Required action: Do not include the pictures; repeat the rest of the data exactly.

*** Recorded data Section Begins ***

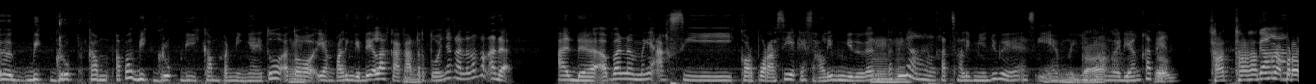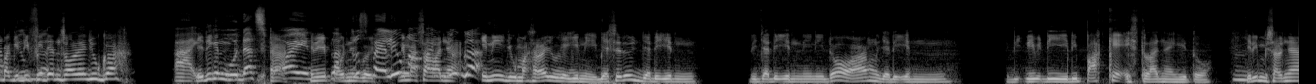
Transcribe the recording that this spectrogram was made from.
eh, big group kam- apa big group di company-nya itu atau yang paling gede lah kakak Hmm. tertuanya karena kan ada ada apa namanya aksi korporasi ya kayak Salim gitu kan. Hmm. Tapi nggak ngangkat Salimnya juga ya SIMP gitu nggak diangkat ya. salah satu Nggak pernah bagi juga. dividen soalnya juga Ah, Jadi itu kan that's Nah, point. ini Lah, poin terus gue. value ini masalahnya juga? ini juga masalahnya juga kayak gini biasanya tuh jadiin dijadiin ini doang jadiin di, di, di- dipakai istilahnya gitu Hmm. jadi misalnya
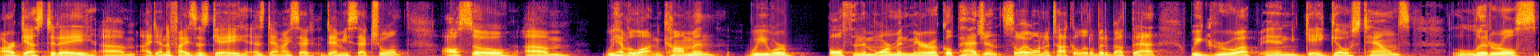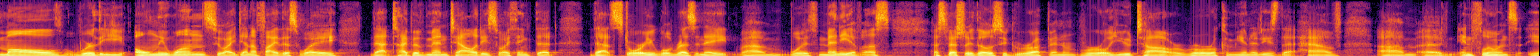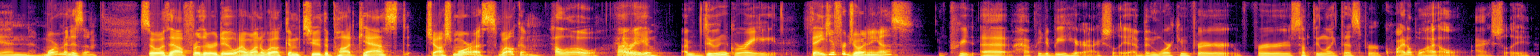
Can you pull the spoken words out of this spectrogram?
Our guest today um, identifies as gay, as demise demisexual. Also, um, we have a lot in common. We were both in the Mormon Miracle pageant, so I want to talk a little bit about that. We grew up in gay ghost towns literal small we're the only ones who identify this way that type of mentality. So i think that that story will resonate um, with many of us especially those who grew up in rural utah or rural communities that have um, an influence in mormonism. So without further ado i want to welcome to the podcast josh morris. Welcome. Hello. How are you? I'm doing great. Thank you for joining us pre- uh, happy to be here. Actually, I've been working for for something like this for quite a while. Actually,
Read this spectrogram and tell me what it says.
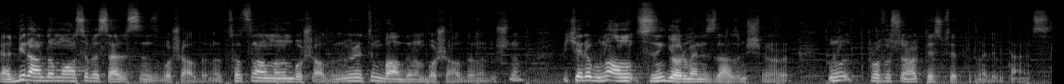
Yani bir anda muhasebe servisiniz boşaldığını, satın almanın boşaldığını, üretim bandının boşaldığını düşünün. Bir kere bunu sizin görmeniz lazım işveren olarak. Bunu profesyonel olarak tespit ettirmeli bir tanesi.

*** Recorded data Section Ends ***

Task response:
Transcribe the recording that this spectrogram was made from.
eh, big group kam- apa big group di company-nya itu atau yang paling gede lah kakak Hmm. tertuanya karena kan ada ada apa namanya aksi korporasi ya kayak Salim gitu kan. Hmm. Tapi nggak ngangkat Salimnya juga ya SIMP gitu nggak diangkat ya. salah satu Nggak pernah bagi juga. dividen soalnya juga Ah, Jadi itu kan that's Nah, point. ini Lah, poin terus gue. value ini masalahnya juga? ini juga masalahnya juga kayak gini biasanya tuh jadiin dijadiin ini doang jadiin di, di, di- dipakai istilahnya gitu Hmm. jadi misalnya
Can you pull the spoken words out of this spectrogram?
Our guest today um, identifies as gay, as demise demisexual. Also, um, we have a lot in common. We were both in the Mormon Miracle pageant, so I want to talk a little bit about that. We grew up in gay ghost towns literal small we're the only ones who identify this way that type of mentality. So i think that that story will resonate um, with many of us especially those who grew up in rural utah or rural communities that have um, an influence in mormonism. So without further ado i want to welcome to the podcast josh morris. Welcome. Hello. How are you? I'm doing great. Thank you for joining us pre- uh, happy to be here. Actually, I've been working for for something like this for quite a while. Actually,
Read this spectrogram and tell me what it says.
Yani bir anda muhasebe servisiniz boşaldığını, satın almanın boşaldığını, üretim bandının boşaldığını düşünün. Bir kere bunu sizin görmeniz lazım işveren olarak. Bunu profesyonel olarak tespit ettirmeli bir tanesi.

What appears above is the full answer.